> [TASK DESCRIPTION]: Only the lines from the one with "Can you read" through the end of the data below belong in the answer, restated word for word, pictures excluded.

INPUT RECORDS section start

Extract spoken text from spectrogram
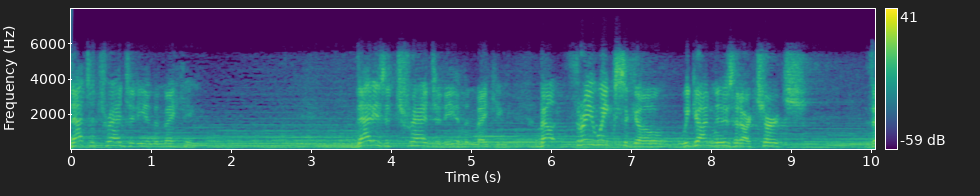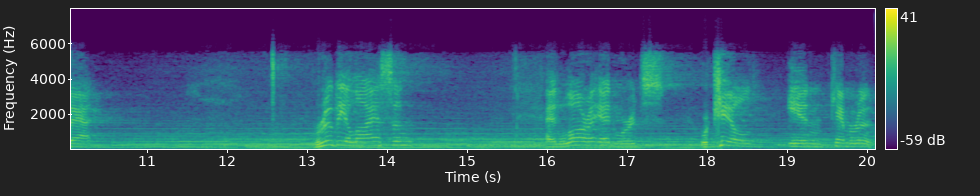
That's a tragedy in the making. That is a tragedy in the making. About three weeks ago, we got news at our church that Ruby Eliason and Laura Edwards were killed in Cameroon.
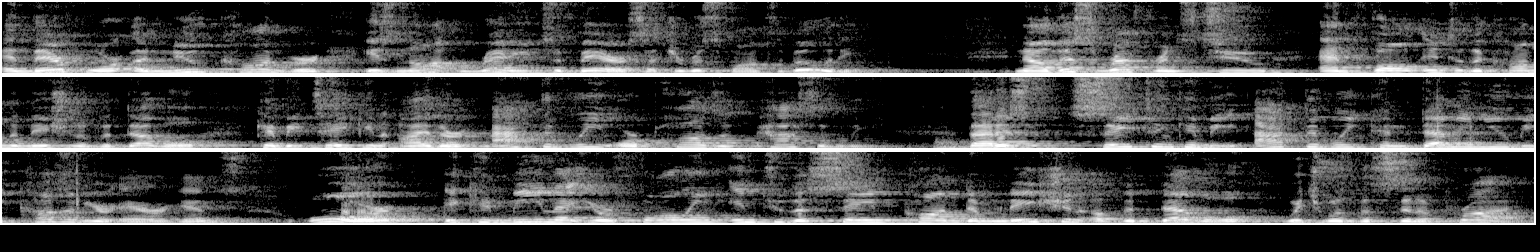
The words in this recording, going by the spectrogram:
and therefore a new convert is not ready to bear such a responsibility. Now, this reference to and fall into the condemnation of the devil can be taken either actively or passively. That is, Satan can be actively condemning you because of your arrogance, or it can mean that you're falling into the same condemnation of the devil, which was the sin of pride.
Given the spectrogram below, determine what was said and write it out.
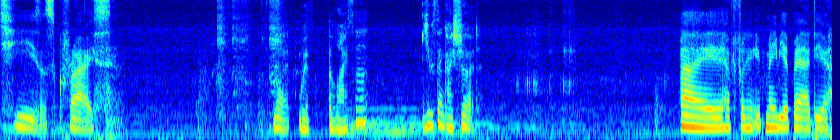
Jesus Christ. What with Eliza? You think I should? I have a feeling it may be a bad idea.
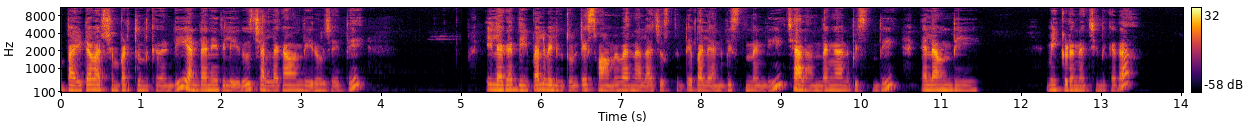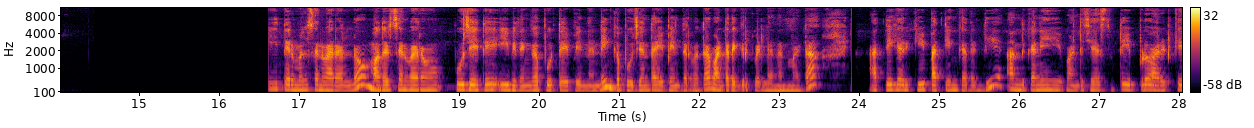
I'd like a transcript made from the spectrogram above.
బయట వర్షం పడుతుంది కదండి ఎండ అనేది లేదు చల్లగా ఉంది ఈరోజైతే ఇలాగ దీపాలు వెలుగుతుంటే స్వామివారిని అలా చూస్తుంటే భలే అనిపిస్తుందండి. చాలా అందంగా అనిపిస్తుంది. ఎలా ఉంది? మీకు కూడా నచ్చింది కదా? ఈ తిరుమల శనివారాల్లో మొదటి శనివారం పూజ అయితే ఈ విధంగా పూర్తయిపోయిందండి. ఇంకా పూజ అంతా అయిపోయిన తర్వాత వంట దగ్గరికి వెళ్ళానమాట అత్తయ్య గారికి పత్యం కదండి. అందుకని వంట చేస్తుంటే ఎప్పుడు అరటికే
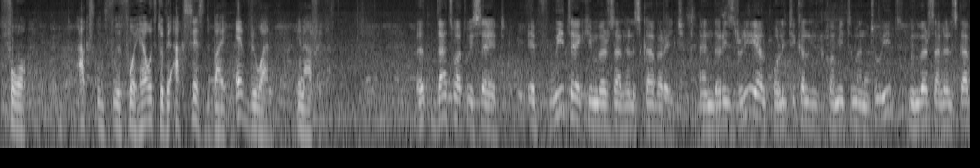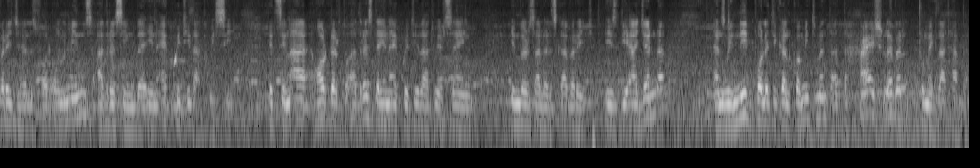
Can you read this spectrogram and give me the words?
for, for health to be accessed by everyone in Africa? Uh, that's what we said if we take universal health coverage and there is real political commitment to it, universal health coverage health for all means addressing the inequity that we see. It's in order to address the inequity that we're saying universal health coverage is the agenda and we need political commitment at the highest level to make that happen.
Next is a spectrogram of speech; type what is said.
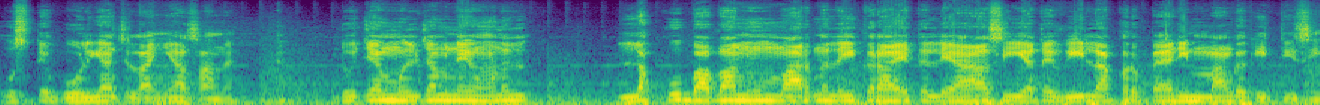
ਉਸ ਤੇ ਗੋਲੀਆਂ ਚਲਾਈਆਂ ਸਨ। ਦੂਜੇ ਮੁਲਜ਼ਮ ਨੇ ਹੁਣ ਲੱਕੂ ਬਾਬਾ ਨੂੰ ਮਾਰਨ ਲਈ ਕਿਰਾਏ ਤੇ ਲਿਆ ਸੀ ਅਤੇ 20 ਲੱਖ ਰੁਪਏ ਦੀ ਮੰਗ ਕੀਤੀ ਸੀ।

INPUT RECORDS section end

> [SOLUTION FOR THIS PROBLEM]:
Can you read this spectrogram and give me the words?
for, for health to be accessed by everyone in Africa? Uh, that's what we said if we take universal health coverage and there is real political commitment to it, universal health coverage health for all means addressing the inequity that we see. It's in order to address the inequity that we're saying universal health coverage is the agenda and we need political commitment at the highest level to make that happen.
Next is a spectrogram of speech; type what is said.
ਉਸ ਤੇ ਗੋਲੀਆਂ ਚਲਾਈਆਂ ਸਨ। ਦੂਜੇ ਮੁਲਜ਼ਮ ਨੇ ਹੁਣ ਲੱਕੂ ਬਾਬਾ ਨੂੰ ਮਾਰਨ ਲਈ ਕਿਰਾਏ ਤੇ ਲਿਆ ਸੀ ਅਤੇ 20 ਲੱਖ ਰੁਪਏ ਦੀ ਮੰਗ ਕੀਤੀ ਸੀ।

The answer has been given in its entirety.